18. The method of claim 1 including the additional step of crushing the ore containing alunite to a particle size having a greatest distance between parallel opposite exterior surfaces of about one inch or less prior to Step (a).
19. The method of claim 1 including the additional step of reducing the size of the product of Step (a) to a particle size of about 8 mesh or less before proceeding to Step (b).
20. The method of claim 1 including the additional step of recovering SiO from the solid content separated in Step (e).
21. The method of claim 1 including the additional step of filtering the solution formed in Step (f) to yield sodium aluminum silicate solids and sodium aluminum sulfate solids.
|Cited Patent||Filing date||Publication date||Applicant||Title|
|US1070324 *||Jan 13, 1912||Aug 12, 1913||Howard F Chappell||Manufacture of sulfate of potash and alumina.|
|US1189254 *||Mar 21, 1916||Jul 4, 1916||Mineral Products Corp||Production of aluminates from alunite.|
|US1191105 *||Jan 18, 1916||Jul 11, 1916||Paul R Hershman||Process of producing alluminate from alunite.|
|US1195655 *||Sep 23, 1913||Aug 22, 1916||Poration|
|US2120840 *||Aug 20, 1934||Jun 14, 1938||Bohn Aluminium & Brass Corp||Cyclic process for treating alunite|
|US2398425 *||Apr 27, 1943||Apr 16, 1946||Elnathan H Steinman||Process for treating alunite ores and the like|
|US3652208 *||May 4, 1970||Mar 28, 1972||Trw Inc||Alumina extraction from alumino-silicate ores and potassium sulfate ores|
|Citing Patent||Filing date||Publication date||Applicant||Title|
|US3996333 *||Aug 28, 1975||Dec 7, 1976||Southwire Company||Method for dehydrating ores|
|US3996334 *||Jun 2, 1975||Dec 7, 1976||Southwire Company||Process for recovering aluminum from alunite|
|US4008307 *||Jun 2, 1975||Feb 15, 1977||Southwire Company||Production of monobasic potassium phosphate by ion exchange|
|US4029737 *||Apr 9, 1976||Jun 14, 1977||Southwire Company||Redox treatment of alunite ore|
|US4057611 *||May 31, 1977||Nov 8, 1977||Southwire Company||Process for recovering aluminum from alunite|
|US4064217 *||Sep 30, 1976||Dec 20, 1977||Hartman George J||Process for recovering aluminum from alunite ore|
|US4075068 *||Jul 12, 1976||Feb 21, 1978||Southwire Company||Process for the recovery of aluminum from alunite|
|US4093700 *||May 27, 1977||Jun 6, 1978||Southwire Company||Process for reduction of alunite ore in aluminum recovery process|
|US4173622 *||Jan 3, 1978||Nov 6, 1979||Fmc Corporation||Zeolite A crystals of uniformly small particle size and the manufacture thereof|

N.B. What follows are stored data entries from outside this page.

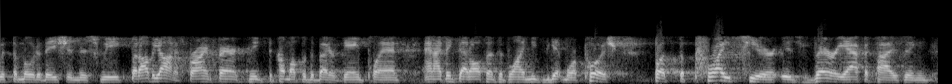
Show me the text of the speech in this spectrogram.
with the motivation this week. But I'll be honest, Brian Ferentz needs to come up with a better game plan, and I think that offensive line needs to get more push. But the price here is very appetizing,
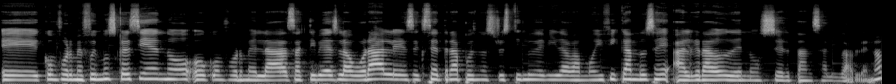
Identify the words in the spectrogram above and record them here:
eh, conforme fuimos creciendo o conforme las actividades laborales, etcétera, pues nuestro estilo de vida va modificándose al grado de no ser tan saludable, ¿no?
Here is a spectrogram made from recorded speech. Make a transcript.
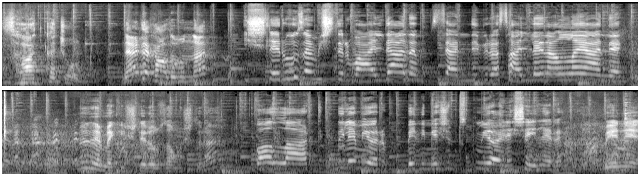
Saat kaç oldu? Nerede kaldı bunlar? İşleri uzamıştır valide hanım. Sen de biraz halden anla yani. Ne demek işleri uzamıştır ha? Vallahi artık bilemiyorum. Benim yaşım tutmuyor öyle şeyleri. Beni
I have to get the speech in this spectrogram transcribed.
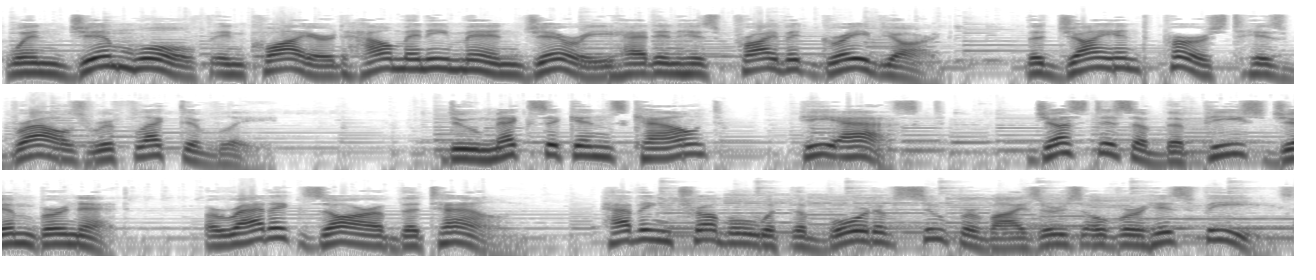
When Jim Wolfe inquired how many men Jerry had in his private graveyard, the giant pursed his brows reflectively. Do Mexicans count? he asked. Justice of the Peace Jim Burnett, erratic czar of the town, having trouble with the Board of Supervisors over his fees,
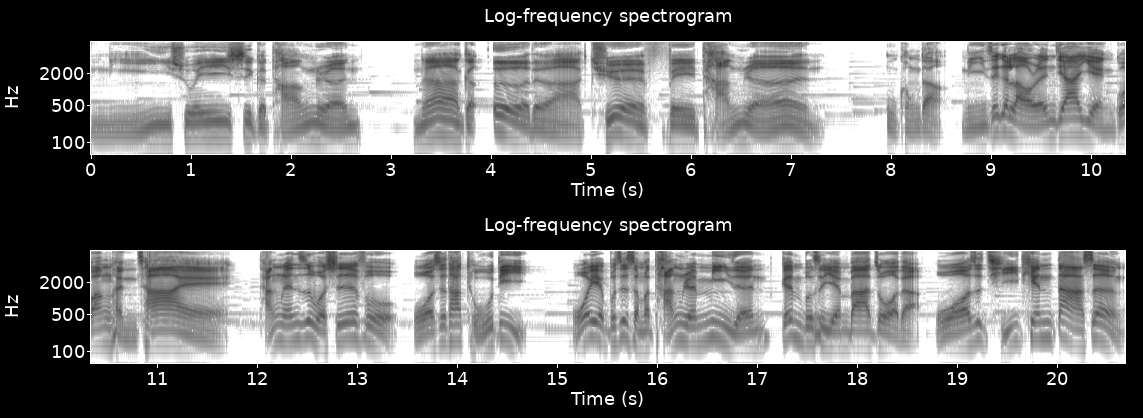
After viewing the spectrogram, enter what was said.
你虽是个唐人，那个恶的啊，却非唐人。”悟空道：“你这个老人家眼光很差哎！唐人是我师傅，我是他徒弟，我也不是什么唐人密人，更不是阎巴做的，我是齐天大圣。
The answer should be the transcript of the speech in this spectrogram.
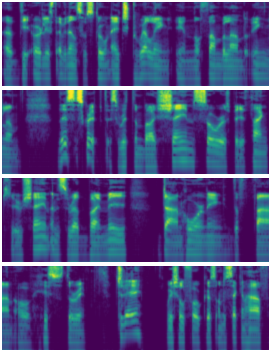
uh, the earliest evidence of Stone Age dwelling in Northumberland of England. This script is written by Shane Sowersby. Thank you, Shane, and it's read by me, Dan Horning, the fan of history. Today, we shall focus on the second half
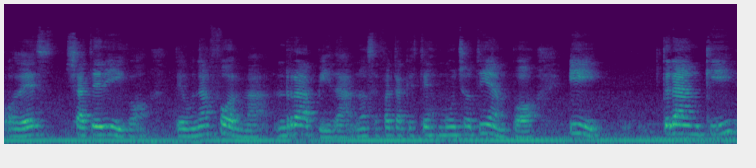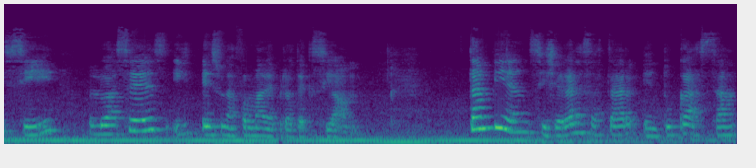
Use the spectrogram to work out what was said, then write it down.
Podés, ya te digo, de una forma rápida, no hace falta que estés mucho tiempo y tranqui, ¿sí? Lo haces y es una forma de protección. También si llegaras a estar en tu casa,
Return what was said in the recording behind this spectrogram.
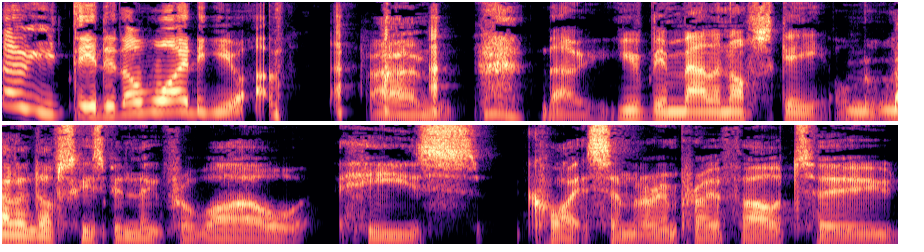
know you did it. I'm winding you up. Um, no, you've been Malinovskyi. Malinovskyi's been linked for a while. He's quite similar in profile to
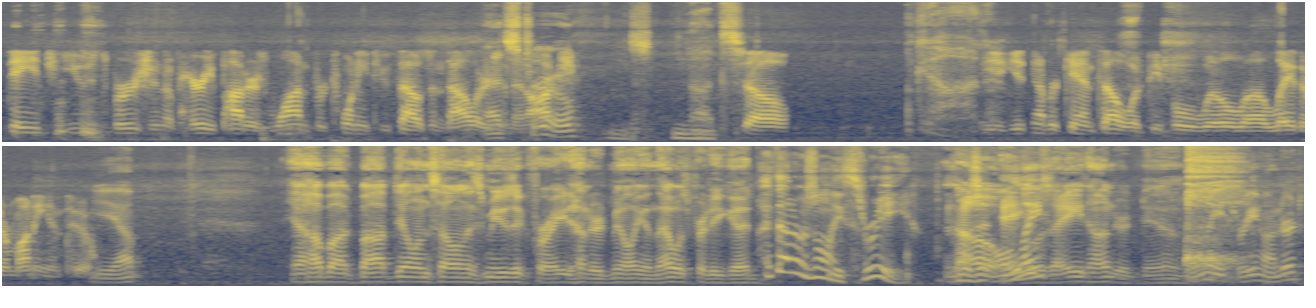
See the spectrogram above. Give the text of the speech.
stage-used version of Harry Potter's wand for twenty-two thousand dollars in That's an true. auction. It's nuts. So God. you, you never can tell what people will uh, lay their money into. Yep. Yeah. How about Bob Dylan selling his music for eight hundred million? That was pretty good. I thought it was only three. No, was it eight? it was eight hundred. Yeah. Only 300?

|US4230678 *||Feb 14, 1979||Oct 28, 1980||Earth Sciences, Inc.||Process for recovering aluminum from alunite|
|US4618480 *||Aug 15, 1984||Oct 21, 1986||Resource Technology Associates||Recovery of alumina values from alunite ore|

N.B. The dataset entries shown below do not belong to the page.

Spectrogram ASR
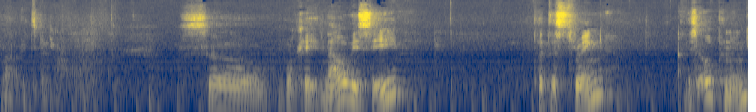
now it's better. So okay, now we see that the string is opening.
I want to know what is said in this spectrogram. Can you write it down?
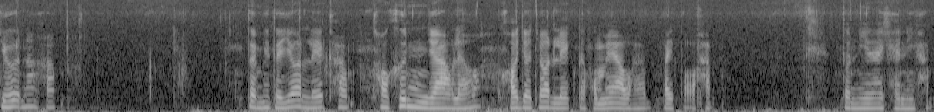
เยอะนะครับ แต่มีแต่ยอดเล็กครับ เขาขึ้นยาวแล้ว เขาจะยอดเล็กแต่ผมไม่เอาครับ ไปต่อครับ ต้นนี้ได้แค่นี้ครับ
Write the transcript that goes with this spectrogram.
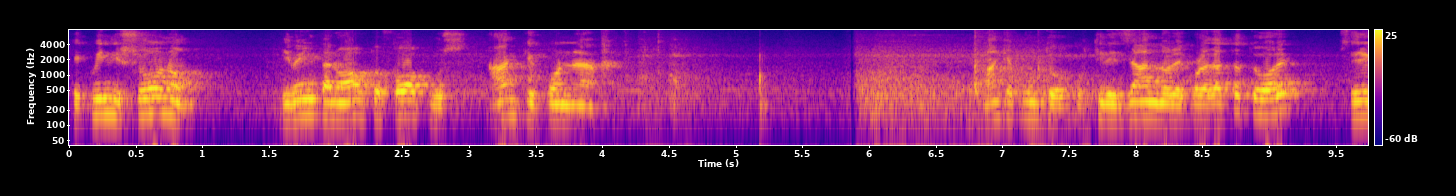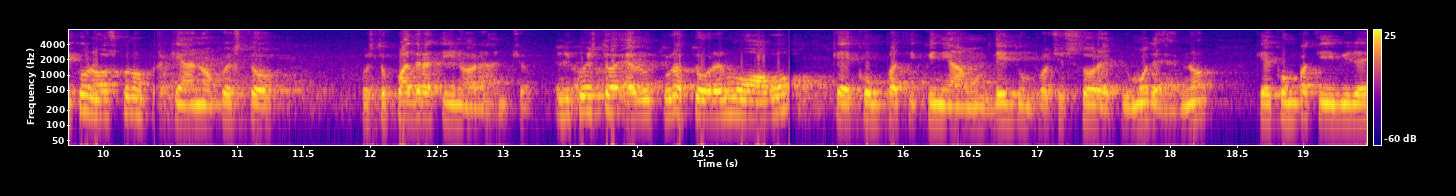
che quindi sono, diventano autofocus anche con anche appunto utilizzandole con l'adattatore, si riconoscono perché hanno questo, questo quadratino arancio. E Esatto. questo è l'otturatore nuovo che è compatibile, quindi ha un- dentro un processore più moderno che è compatibile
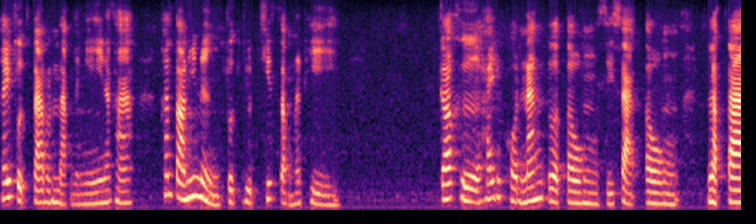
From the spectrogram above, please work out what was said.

|US5554352 *||May 9, 1995||Sep 10, 1996||Construction Material Resources||Processed silica as a natural pozzolan for use as a cementitious component in concrete and concrete products|
|WO2013131317A1 *||Apr 30, 2012||Sep 12, 2013||Shenzhen Sunxing Light Alloys Materials Co., Ltd||Cyclical preparation method for producing titanium boride and potassium cryolite synchronously by using potassium-based titanium boron villiaumite mixture as intermediate raw material|

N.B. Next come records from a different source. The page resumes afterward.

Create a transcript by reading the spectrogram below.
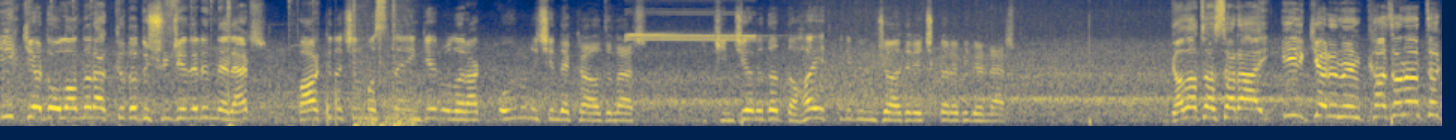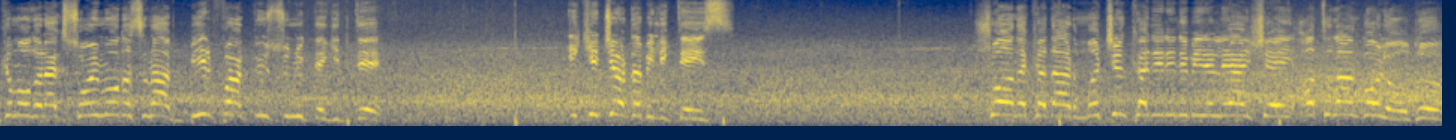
İlk yarıda olanlar hakkında düşüncelerin neler? Farkın açılmasına engel olarak oyunun içinde kaldılar. İkinci yarıda daha etkili bir mücadele çıkarabilirler. Galatasaray ilk yarının kazanan takımı olarak soyma odasına bir farklı üstünlükle gitti. İkinci yarıda birlikteyiz. Şu ana kadar maçın kaderini belirleyen şey atılan gol oldu.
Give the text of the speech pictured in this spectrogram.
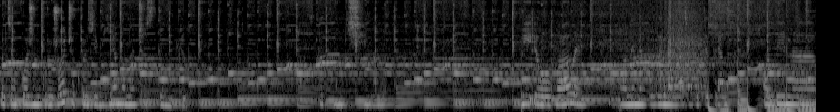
Потім кожен кружочок розіб'ємо на частинки. Таким чином. І овали, вони не повинні у нас бути прям один е,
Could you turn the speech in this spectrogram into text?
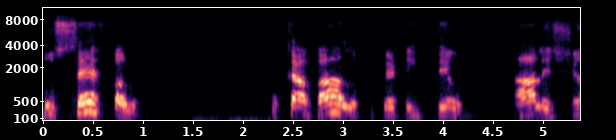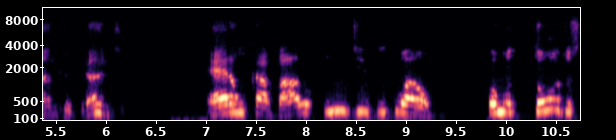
O céfalo, o cavalo que pertenceu a Alexandre o Grande, era um cavalo individual, como todos,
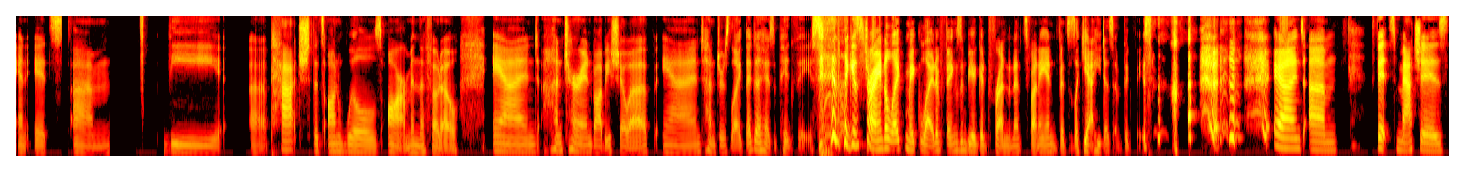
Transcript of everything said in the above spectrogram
and it's um the uh, patch that's on Will's arm in the photo. And Hunter and Bobbi show up, and Hunter's like, that guy has a pig face. like, is trying to like make light of things and be a good friend. And it's funny. And Fitz is like, yeah, he does have a pig face. and um, Fitz matches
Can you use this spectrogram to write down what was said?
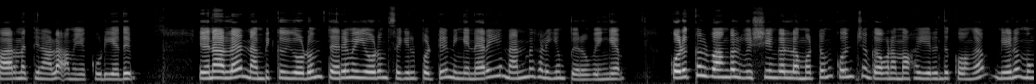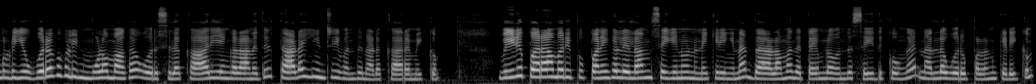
காரணத்தினால் அமையக்கூடியது. இதனால் நம்பிக்கையோடும் திறமையோடும் செயல்பட்டு நீங்கள் நிறைய நன்மைகளையும் பெறுவீங்க. கொடுக்கல் வாங்கல் விஷயங்களில் மட்டும் கொஞ்சம் கவனமாக இருந்துக்கோங்க. மேலும் உங்களுடைய உறவுகளின் மூலமாக ஒரு சில காரியங்களானது தடையின்றி வந்து நடக்க ஆரம்பிக்கும். வீடு பராமரிப்பு பணிகள் எல்லாம் செய்யணும்னு நினைக்கிறீங்கன்னா தாராளமாக அந்த டைமில் வந்து செய்துக்கோங்க. நல்ல ஒரு பலன் கிடைக்கும்.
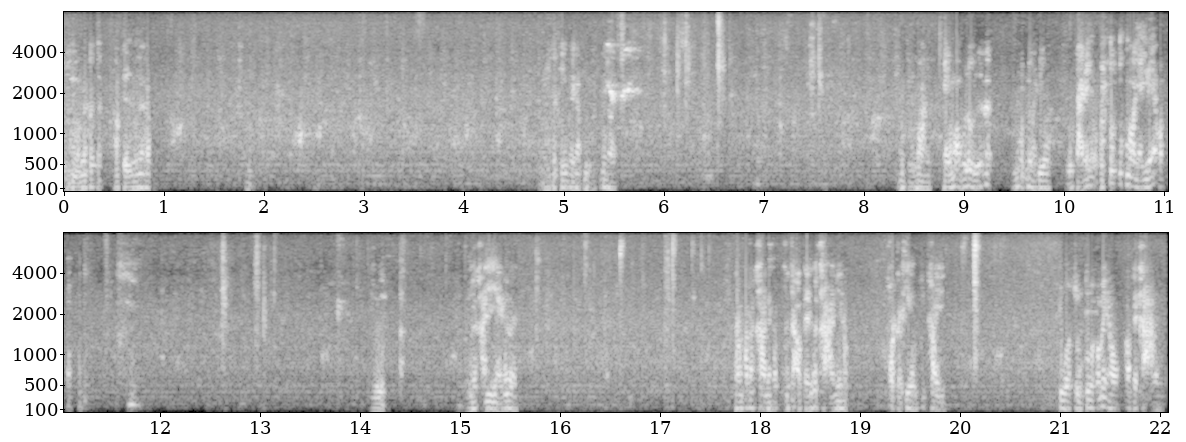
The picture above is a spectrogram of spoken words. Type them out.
ส่วนเราก็จะเอาไปเลยนะครับจะทิ้งไปครับนี่ไงวางแข็งหมดเลยนะหมดเลยเดียวไก่หมดอย่างเงี้ย เนื้อไข่ใหญ่เลยทำพัฒนาคารนะครับจะเอาแต่เนื้อขาเนี่ยทอดกระเทียมพริกไทยตัวส่วนตัวก็ไม่เอาเอาแต่ขาเลย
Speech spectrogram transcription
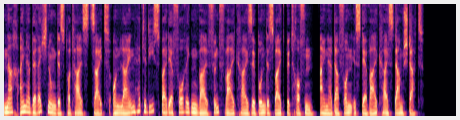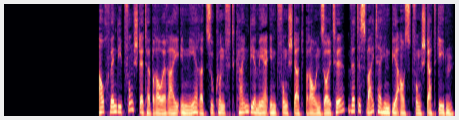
Nach einer Berechnung des Portals Zeit Online hätte dies bei der vorigen Wahl fünf Wahlkreise bundesweit betroffen, einer davon ist der Wahlkreis Darmstadt. Auch wenn die Pfungstädter Brauerei in näherer Zukunft kein Bier mehr in Pfungstadt brauen sollte, wird es weiterhin Bier aus Pfungstadt geben.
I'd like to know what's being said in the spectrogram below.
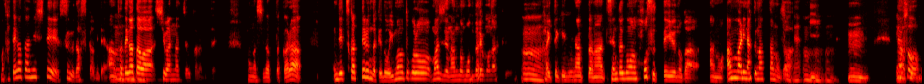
まあ、縦型にしてすぐ出すかみたいな。あの、縦型はシワになっちゃうからみたいな話だったから、で、使ってるんだけど、今のところマジで何の問題もなくうん。快適になったな。洗濯物干すっていうのが、あの、あんまりなくなったのがそうね。うんうんいい。うん。うん。いや、そ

|U.S. Classification||423/127, 423/118.1, 423/122, 423/111, 423/567.1, 423/629, 423/339, 423/120, 423/530, 423/131|
|International Classification||C01F7/06, C22B3/00, C22B3/04, C22B21/00, C01F7/00|